WORK ITEM: Write out the listing verbatim. No pictures belong in it.

DATA SUPPLIED:

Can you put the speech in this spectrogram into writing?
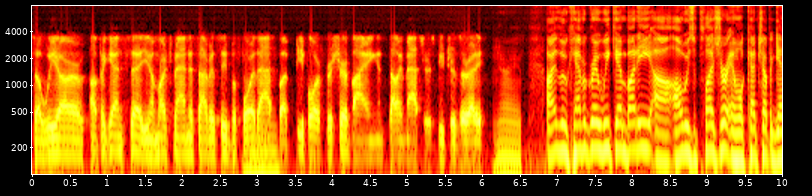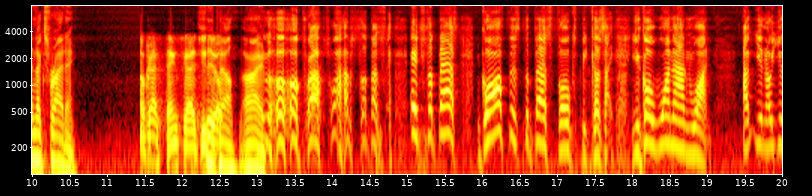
so we are up against it. You know, March Madness, obviously, before Mm-hmm. that, but people are for sure buying and selling Masters futures already. All right. All right, Luke. Have a great weekend, buddy. Uh, always a pleasure, and we'll catch up again next Friday. Okay, thanks, guys. You See you, pal. All right. Oh, PropSwap's the best. It's the best. Golf is the best, folks, because I, you go one on one. Uh, you know, you,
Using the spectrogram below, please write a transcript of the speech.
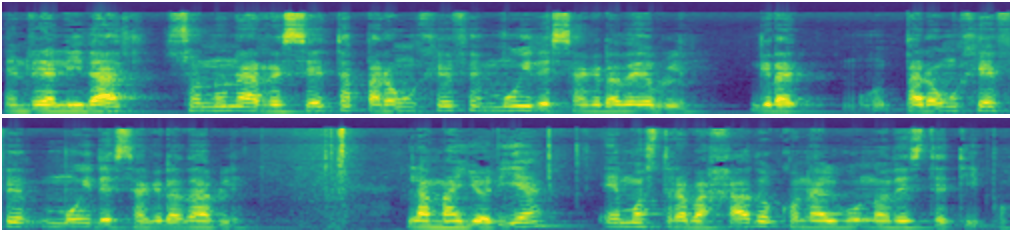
En realidad, son una receta para un jefe muy desagradable, para un jefe muy desagradable. La mayoría hemos trabajado con alguno de este tipo.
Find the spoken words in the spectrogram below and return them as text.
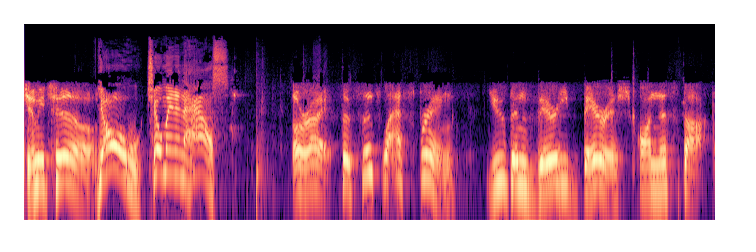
Jimmy Chill. Yo, chill man in the house. All right. So since last spring, you've been very bearish on this stock,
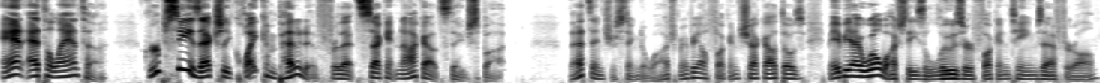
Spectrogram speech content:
and Atalanta. Group C is actually quite competitive for that second knockout stage spot. That's interesting to watch. Maybe I'll fucking check out those. Maybe I will watch these loser fucking teams after all.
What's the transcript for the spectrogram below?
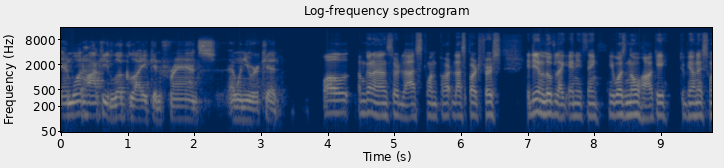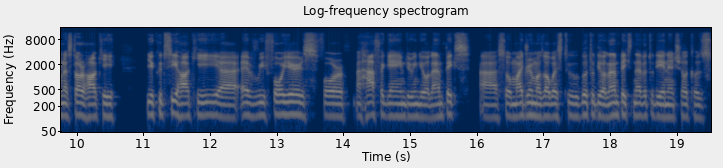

YOUR RESPONSE:
Can you put the speech in this spectrogram into writing?
so we are up against it. You know, March Madness, obviously, before Mm-hmm. that, but people are for sure buying and selling Masters futures already. All right. All right, Luke. Have a great weekend, buddy. Uh, always a pleasure, and we'll catch up again next Friday. Okay, thanks, guys. You See you, pal. All right. Oh, PropSwap's the best. It's the best. Golf is the best, folks, because I, you go one on one. Uh, you know, you,
Using the spectrogram below, please write a transcript of the speech.
En realidad, son una receta para un jefe muy desagradable, para un jefe muy desagradable. La mayoría hemos trabajado con alguno de este tipo.
Find the spoken words in the spectrogram below and return them as text.
Jimmy Chill. Yo, chill man in the house. All right. So since last spring, you've been very bearish on this stock,
Spectrogram speech content:
and Atalanta. Group C is actually quite competitive for that second knockout stage spot. That's interesting to watch. Maybe I'll fucking check out those. Maybe I will watch these loser fucking teams after all.
What's the transcript for the spectrogram below?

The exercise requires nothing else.